More than a dozen “Founding Mothers” came together in 1985 because of the lack of housing resources for single women. Today, Deborah’s Place has a team of 50 full-time staff and 800 volunteers who assist on a yearly basis. “Most existing shelters served single men, and women did not feel safe spending the night in these environments, preferring to sleep on the street,” said Erin Watson, Communications Manager for Deborah’s Place. “Women experience homelessness differently from men: they’re more likely to experience sexual violence and other forms of trauma, in addition to the trauma of homelessness itself.”
But Deborah’s Place doesn’t just provide warm meals and a place to sleep.

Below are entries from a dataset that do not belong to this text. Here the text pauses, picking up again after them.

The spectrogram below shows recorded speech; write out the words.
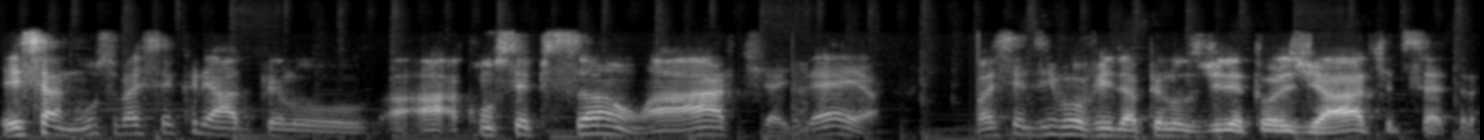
Esse anúncio vai ser criado pelo. A, a, concepção, a arte, a ideia, vai ser desenvolvida pelos diretores de arte, etc.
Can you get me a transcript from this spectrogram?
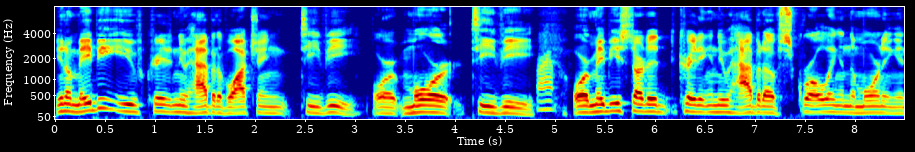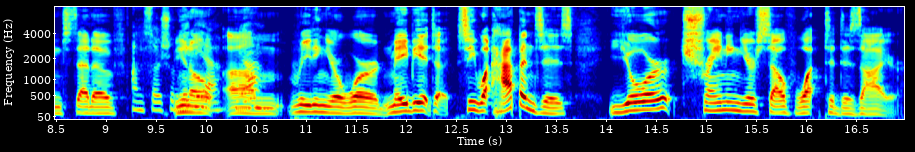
You know, maybe you've created a new habit of watching TV or more TV. Right. Or maybe you started creating a new habit of scrolling in the morning instead of On social media. you know, media, yeah. um, reading your word. Maybe it see what happens is you're training yourself what to desire.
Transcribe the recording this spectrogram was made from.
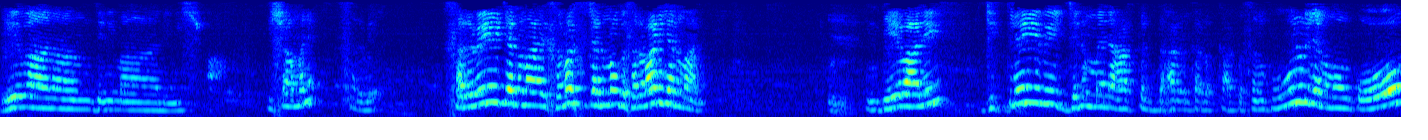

They also offer interim and permanent housing for women (including individuals who identify as female or non-binary) over the age of 18 who do not have children. “In some of our permanent housing programs, residents must have a disabling condition,” said Watson.
“We take all referrals for our permanent housing from Chicago’s Central Referral System, which allows all homeless services providers in the city to maintain a central list of people experiencing homelessness, prioritizing those who are most vulnerable to receive appropriate housing as soon as it becomes available.”
When it comes to available resources, there’s a waitlist followed by a screening process—conducted by staff—for both interim and permanent housing. At the organization’s facilities, staff works with the women to help achieve life-changing goals such as stable housing, employment, family reunification, and improved health. Ideally, this process occurs within 120 days, but the length of a resident’s stay depends upon the availability of affordable housing options.
For those with a severe mental illness and/or who have been chronically homeless, there are Safe Haven houses where women are free to come and go for an indefinite amount of time, compete with access to meals, health services, learning center access, art therapy, computer access, and more. “These individuals are considered the hardest to serve,” said Watson. “Our staff works with them to build trusting relationships, while encouraging them to see the Safe Haven as a resource to achieve the goals they self-identify.” fw
SAVE THE DATE:
The Young Professional Board is hosting a fundraising fete on October 14 at the Highline in River North. Visit Deborahsplace.org for more information.